In an effort to enforce parity requirements, Massachusetts established a statewide children’s mental health program (SB 44) that created a Child Ombudsman Office. An ombudsman ensures that the laws and regulations are being followed, imposes cost-share agreements on state and local agencies when necessary, and ensures compliance with relevant policy.

Legislators and executive branch staff in all states may address coverage and access to mental health services through 1115 Medicaid demonstration waivers. These waivers, upon federal approval, allow flexibility in what a state’s Medicaid program may cover. For example, Iowa’s Children’s Mental Health 1115 Waiver, which became effective in 2013, provides family and community supports as well as a wide range of wraparound services for children up to age 17 with a severe mental health condition.

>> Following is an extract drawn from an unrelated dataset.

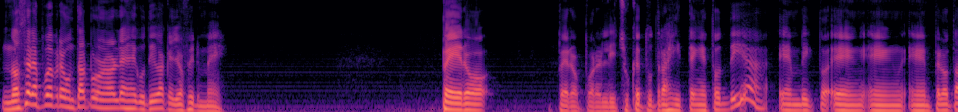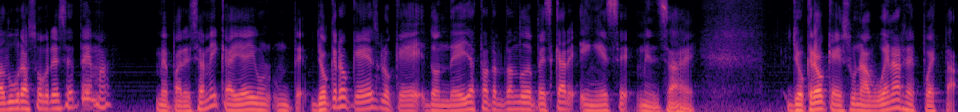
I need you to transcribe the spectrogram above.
No se les puede preguntar por una orden ejecutiva que yo firmé. Pero, pero por el hecho que tú trajiste en estos días en, Victo- en, en, en pelota dura sobre ese tema, me parece a mí que ahí hay un, un te- Yo creo que es lo que donde ella está tratando de pescar en ese mensaje. Yo creo que es una buena respuesta.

Sixteen states use 1915(c) Medicaid waivers to provide children with autism spectrum disorder home- and community-based services. Iowa uses a 1915 (c) waiver to provide family and community support services, as well as therapy, for children from birth through age 17 with severe emotional disturbance (SED).

Along with parity and insurance laws, some states are expanding mental health services in schools and other settings. In 2017, Minnesota allocated funds for school-linked mental health services, children’s mental health screenings and services for children with severe emotional disturbance through the Mental Health Innovation Grant Program (SF 2). Illinois expanded the school entry Child Health Examination form to include social and emotional screening (SB 565). Florida requires mental health needs to be disclosed during school enrollment to provide early intervention and referrals for children who may be at risk (SB 7026). Idaho requires its Children’s Mental Health Program to provide funding for clinical mental health services in juvenile detention facilities (HB 682).